__EXERCISE OBJECTIVE__
Beginning with the line that contains "What's said in this", print each line to the end of the data exactly. Omit the pictures.

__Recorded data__
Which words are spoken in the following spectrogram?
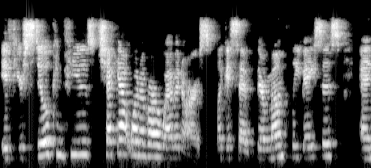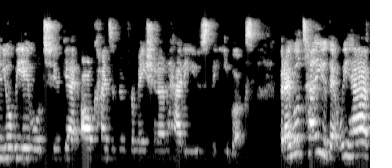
If you're still confused, check out one of our webinars. Like I said, they're monthly basis and you'll be able to get all kinds of information on how to use the ebooks. But I will tell you that we have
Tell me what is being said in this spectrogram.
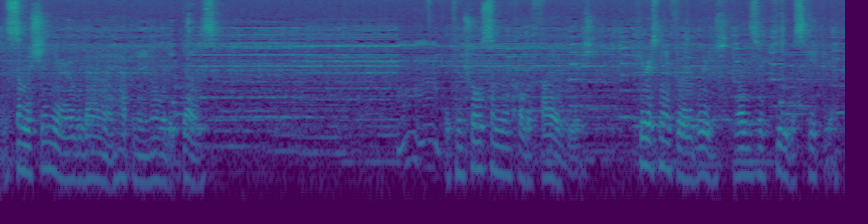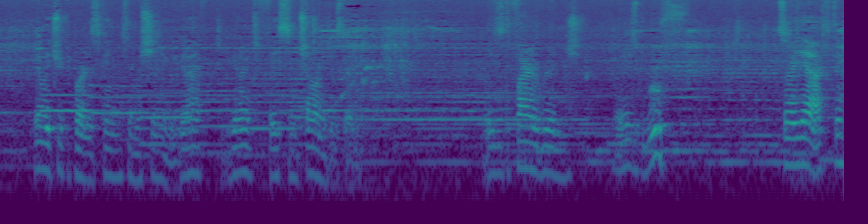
There's some machinery over there, and I happen to know what it does. It controls something called a fire bridge. Curious name for a bridge. That is your key to escape here. The only tricky part is getting to the machinery. You're gonna have you're gonna have to face some challenges though. There's the fire bridge. There's the roof. So yeah, I think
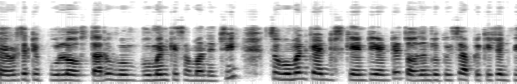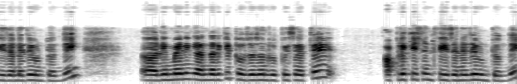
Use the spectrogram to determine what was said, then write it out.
డైవర్సిటీ పూల్లో వస్తారు ఉమెన్కి సంబంధించి. సో ఉమెన్ క్యాండిడేట్స్కి ఏంటి అంటే థౌసండ్ రూపీస్ అప్లికేషన్ ఫీజు అనేది ఉంటుంది. రిమైనింగ్ అందరికి టూ థౌసండ్ రూపీస్ అయితే అప్లికేషన్ ఫీజు అనేది ఉంటుంది.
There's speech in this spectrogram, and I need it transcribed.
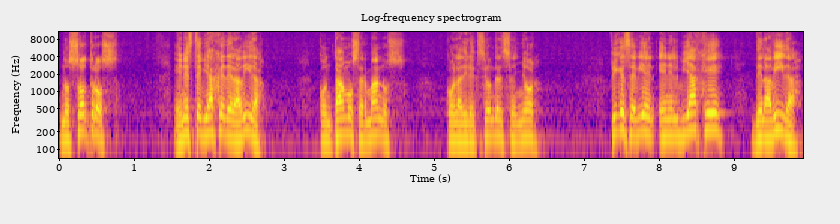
nosotros en este viaje de la vida contamos, hermanos, con la dirección del Señor. Fíjese bien, en el viaje de la vida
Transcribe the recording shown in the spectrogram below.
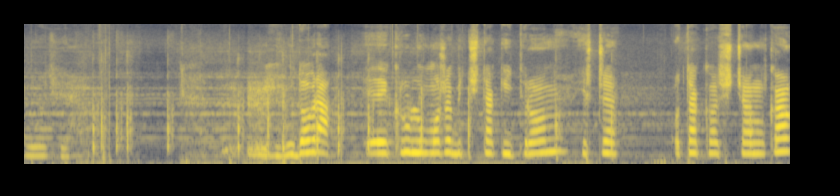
Mam nadzieję. Dobra, y, królu może być taki tron. Jeszcze o taka ścianka.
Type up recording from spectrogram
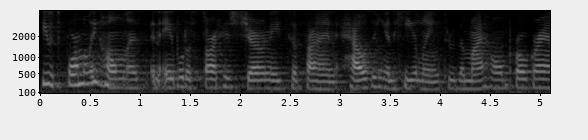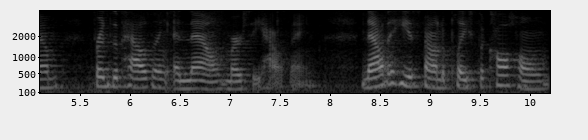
He was formerly homeless and able to start his journey to find housing and healing through the My Home program, Friends of Housing, and now Mercy Housing. Now that he has found a place to call home,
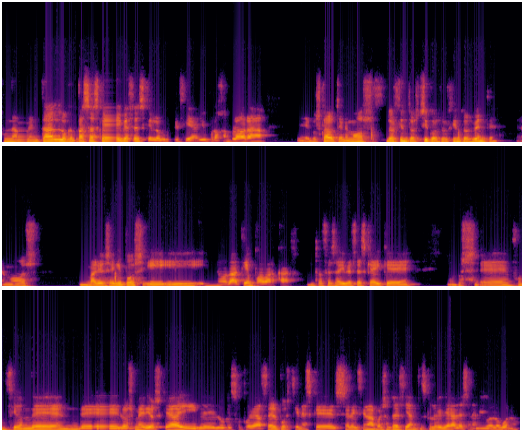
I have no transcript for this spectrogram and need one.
fundamental. Lo que pasa es que hay veces que lo que decía, yo por ejemplo ahora, eh, pues claro, tenemos 200 chicos, 220, tenemos varios equipos y, no da tiempo a abarcar. Entonces hay veces que hay que, pues, eh, en función de, los medios que hay y de lo que se puede hacer, pues tienes que seleccionar. Por eso te decía antes que lo ideal es enemigo de lo bueno.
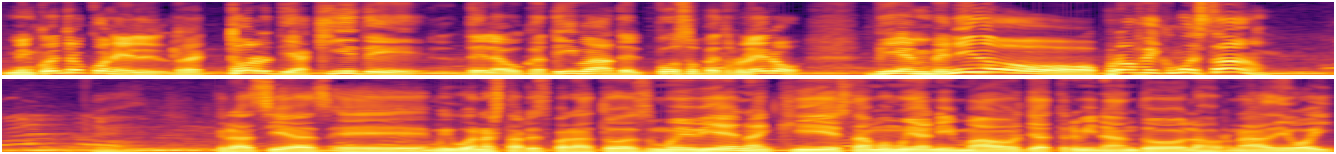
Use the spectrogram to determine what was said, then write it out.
Me encuentro con el rector de aquí de, de la Educativa del Pozo Petrolero. Bienvenido, profe, ¿cómo está? Gracias, eh, muy buenas tardes para todos. Muy bien, aquí estamos muy animados, ya terminando la jornada de hoy,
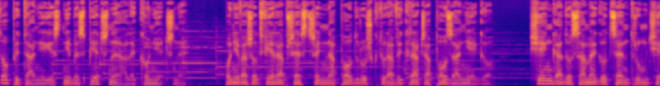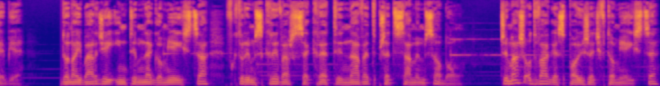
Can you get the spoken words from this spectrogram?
To pytanie jest niebezpieczne, ale konieczne, ponieważ otwiera przestrzeń na podróż, która wykracza poza niego. Sięga do samego centrum ciebie, do najbardziej intymnego miejsca, w którym skrywasz sekrety nawet przed samym sobą. Czy masz odwagę spojrzeć w to miejsce?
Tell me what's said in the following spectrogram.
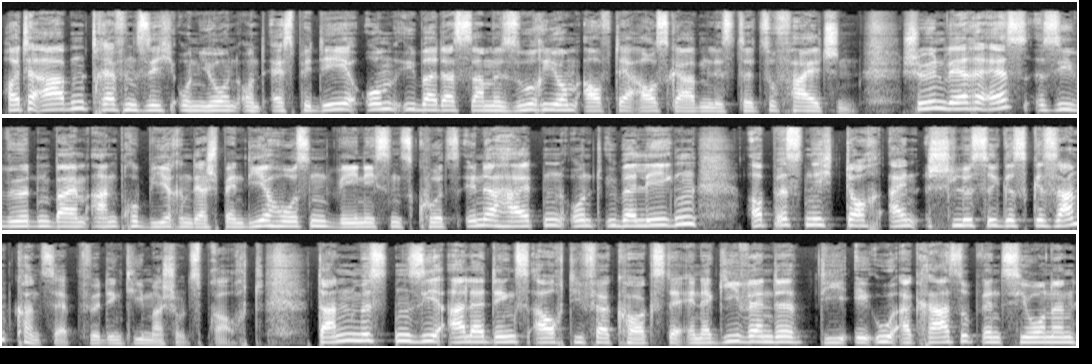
Heute Abend treffen sich Union und SPD, um über das Sammelsurium auf der Ausgabenliste zu feilschen. Schön wäre es, sie würden beim Anprobieren der Spendierhosen wenigstens kurz innehalten und überlegen, ob es nicht doch ein schlüssiges Gesamtkonzept für den Klimaschutz braucht. Dann müssten sie allerdings auch die verkorkste Energiewende, die EU-Agrarsubventionen,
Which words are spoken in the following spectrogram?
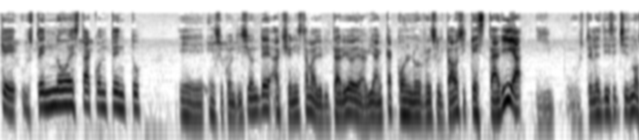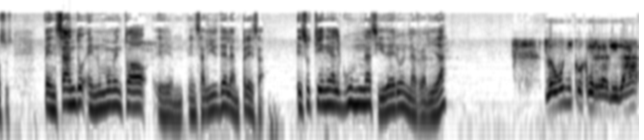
que usted no está contento eh, en su condición de accionista mayoritario de Avianca con los resultados y que estaría, y usted les dice chismosos, pensando en un momento dado eh, en salir de la empresa. ¿Eso tiene algún asidero en la realidad? Lo único que en realidad,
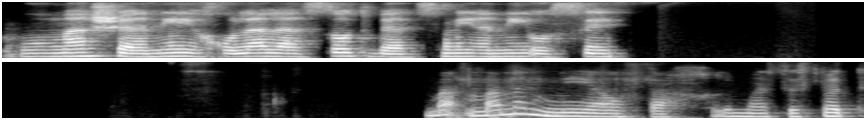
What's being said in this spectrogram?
ומה שאני יכולה לעשות בעצמי אני עושה. מה, מה מניע אותך למעשה? זאת אומרת,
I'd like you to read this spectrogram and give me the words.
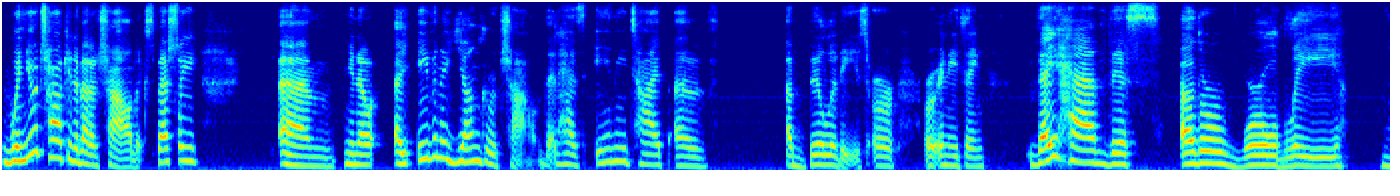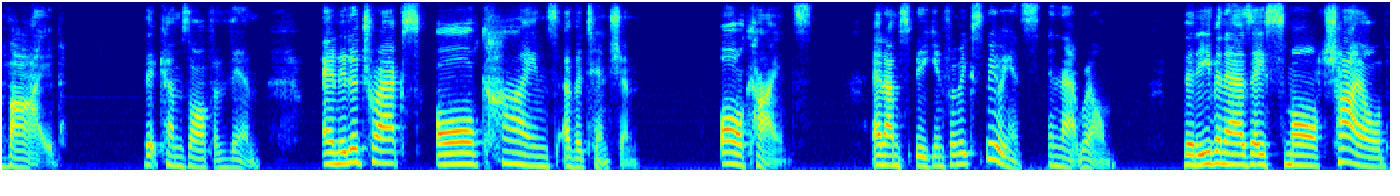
when you're talking about a child, especially um, you know, a, even a younger child that has any type of abilities or or anything, they have this otherworldly vibe that comes off of them. And it attracts all kinds of attention. All kinds. And i'm speaking from experience in that realm. That even as a small child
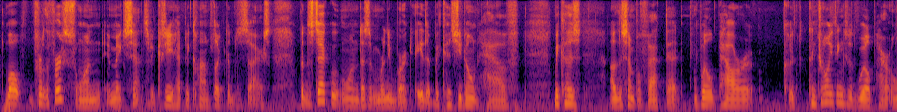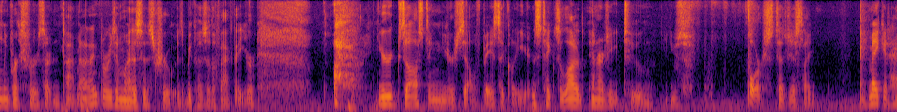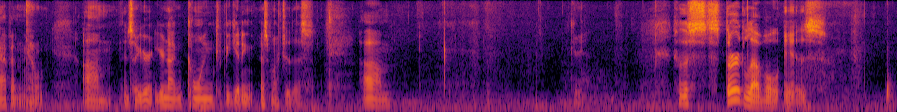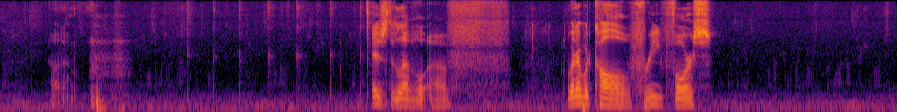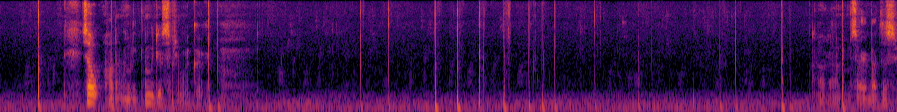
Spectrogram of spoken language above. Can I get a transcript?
well for the first one it makes sense because you have the conflict of desires. But the second one doesn't really work either because you don't have because of the simple fact that willpower controlling things with willpower only works for a certain time. And I think the reason why this is true is because of the fact that you're you're exhausting yourself basically. This takes a lot of energy to use force to just like make it happen, you know. Um, and so you're you're not going to be getting as much of this. Um, okay. So this third level is. Hold on. Is the level of what I would call free force. So hold on, let me let me do something real quick. Hold on, I'm sorry about this.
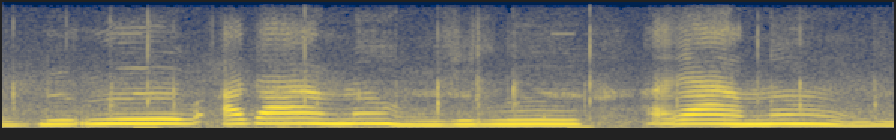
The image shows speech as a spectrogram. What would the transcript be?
I got no I got no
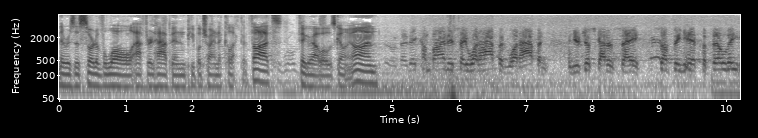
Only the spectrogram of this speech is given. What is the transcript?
There was this sort of lull after it happened, people trying to collect their thoughts, figure out what was going on. They- They come by and they say, "What happened? What happened?" And you just got to say something hit the building,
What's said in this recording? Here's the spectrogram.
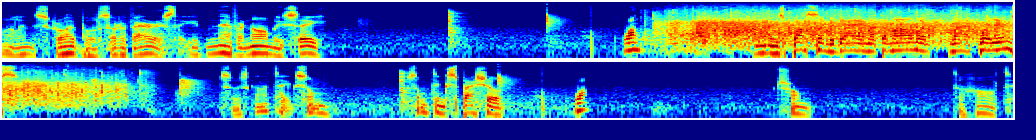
well, indescribable sort of errors that you'd never normally see. One. And he's bossing the game at the moment, Mark Williams. So it's going to take some something special. One. Trump to halt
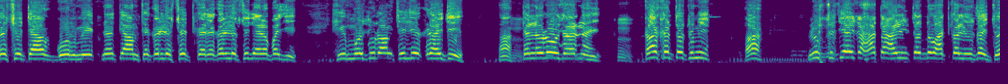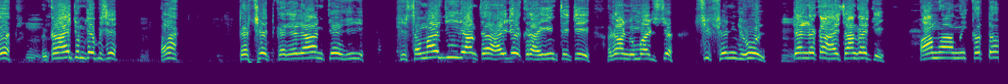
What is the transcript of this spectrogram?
तसे त्या गव्हर्नमेंटनं त्या आमच्याकडले शेतकऱ्याकडे लक्ष द्यायला पाहिजे. ही मजूर आमचे लेकर आहे ते. हा? हम्म. त्यांना रोजगार नाही. हम्म. काय करता तुम्ही? हा? नुसतं यायचं हात हाली तर हात खाली जायचं. हम्म. आणि काय तुमच्यापाशी हा? तर शेतकऱ्याला आमच्या ही ही समाज जी आमचा हाय लेकर आहे त्याची रानुमाड श- शिक्षण घेऊन. त्यांना काय आहे सांगायचे? आम आम्ही करतो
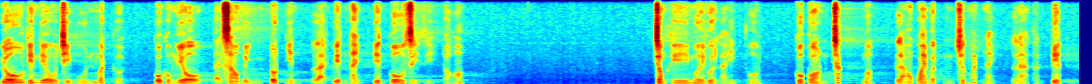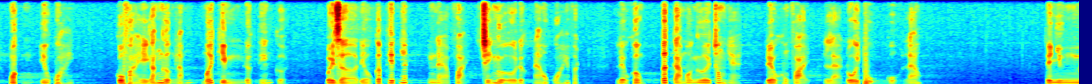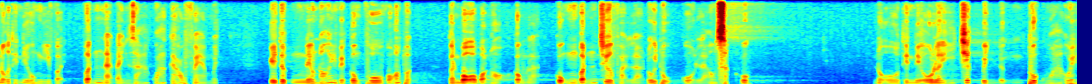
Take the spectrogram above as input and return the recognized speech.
Lỗ thiên nếu chỉ muốn bật cười, cô không hiểu tại sao mình đột nhiên lại biến thành tiên cô gì gì đó trong khi mới vừa lấy, thôi, cô còn chắc mẩm lão quái vật trước mắt này là thần tiên hoặc yêu quái. Cô phải gắng ngượng lắm mới kìm được tiếng cười. Bây giờ điều cấp thiết nhất là phải chế ngự được não quái vật. Nếu không, tất cả mọi người trong nhà đều không phải là đối thủ của lão. Thế nhưng nỗi thiên nhiễu nghĩ vậy vẫn là đánh giá quá cao phe mình. Kỳ thực nếu nói về công phu võ thuật toàn bộ bọn họ cộng lại cũng vẫn chưa phải là đối thủ của lão sắc khô nỗ thiên liễu lấy chiếc bình đựng thuốc hóa uế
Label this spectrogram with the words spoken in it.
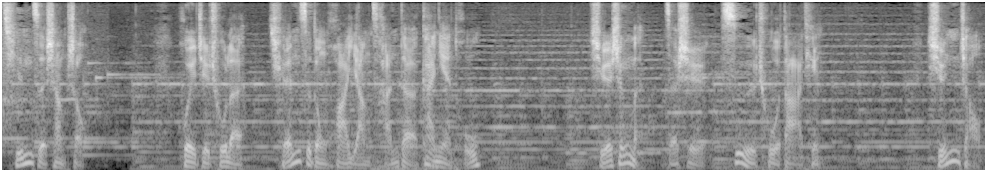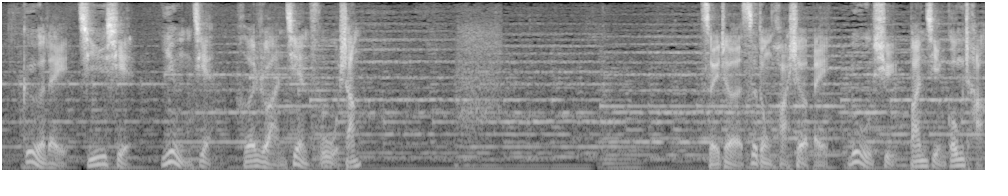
亲自上手，绘制出了全自动化养蚕的概念图。学生们则是四处打听，寻找各类机械、硬件和软件服务商。随着自动化设备陆续搬进工厂，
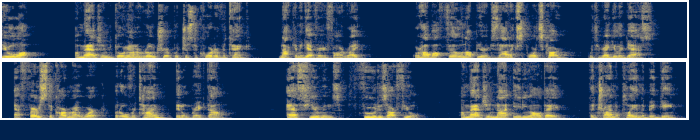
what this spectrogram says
Fuel up. Imagine going on a road trip with just a quarter of a tank. Not going to get very far, right? Or how about filling up your exotic sports car with regular gas? At first, the car might work, but over time, it'll break down. As humans, food is our fuel. Imagine not eating all day, then trying to play in the big game.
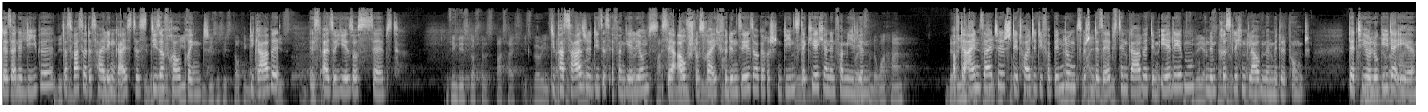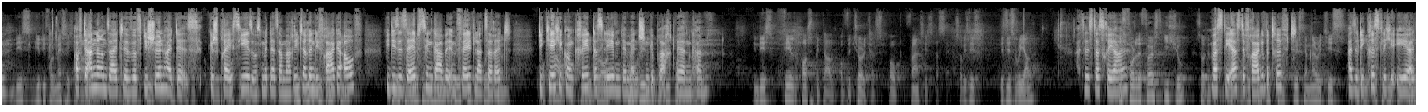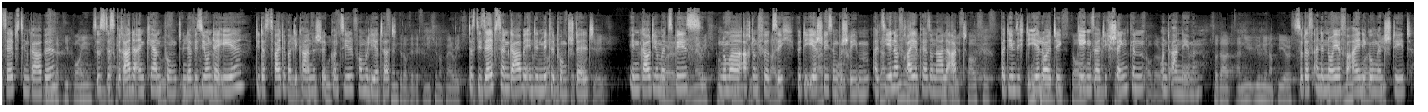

__EXERCISE RESPONSE__
What's said in this recording? Here's the spectrogram.
well, indescribable sort of errors that you'd never normally see. One. And he's bossing the game at the moment, Mark Williams. So it's going to take some something special. One. Trump to halt
What is the transcript of this spectrogram?
तसे त्या गव्हर्नमेंटनं त्या आमच्याकडले शेतकऱ्याकडे लक्ष द्यायला पाहिजे. ही मजूर आमचे लेकर आहे ते. हा? हम्म. त्यांना रोजगार नाही. हम्म. काय करता तुम्ही? हा? नुसतं यायचं हात हाली तर हात खाली जायचं. हम्म. आणि काय तुमच्यापाशी हा? तर शेतकऱ्याला आमच्या ही ही समाज जी आमचा हाय लेकर आहे त्याची रानुमाड श- शिक्षण घेऊन. त्यांना काय आहे सांगायचे? आम आम्ही करतो
Take the spectrogram above as input and return the recognized speech.
Lỗ thiên nếu chỉ muốn bật cười, cô không hiểu tại sao mình đột nhiên lại biến thành tiên cô gì gì đó trong khi mới vừa lấy, thôi, cô còn chắc mẩm lão quái vật trước mắt này là thần tiên hoặc yêu quái. Cô phải gắng ngượng lắm mới kìm được tiếng cười. Bây giờ điều cấp thiết nhất là phải chế ngự được não quái vật. Nếu không, tất cả mọi người trong nhà đều không phải là đối thủ của lão. Thế nhưng nỗi thiên nhiễu nghĩ vậy vẫn là đánh giá quá cao phe mình. Kỳ thực nếu nói về công phu võ thuật toàn bộ bọn họ cộng lại cũng vẫn chưa phải là đối thủ của lão sắc khô nỗ thiên liễu lấy chiếc bình đựng thuốc hóa uế
Label this spectrogram with the words spoken in it.
亲自上手，绘制出了全自动化养蚕的概念图。学生们则是四处打听，寻找各类机械、硬件和软件服务商。随着自动化设备陆续搬进工厂，
what this spectrogram says
Fuel up. Imagine going on a road trip with just a quarter of a tank. Not going to get very far, right? Or how about filling up your exotic sports car with regular gas? At first, the car might work, but over time, it'll break down. As humans, food is our fuel. Imagine not eating all day, then trying to play in the big game.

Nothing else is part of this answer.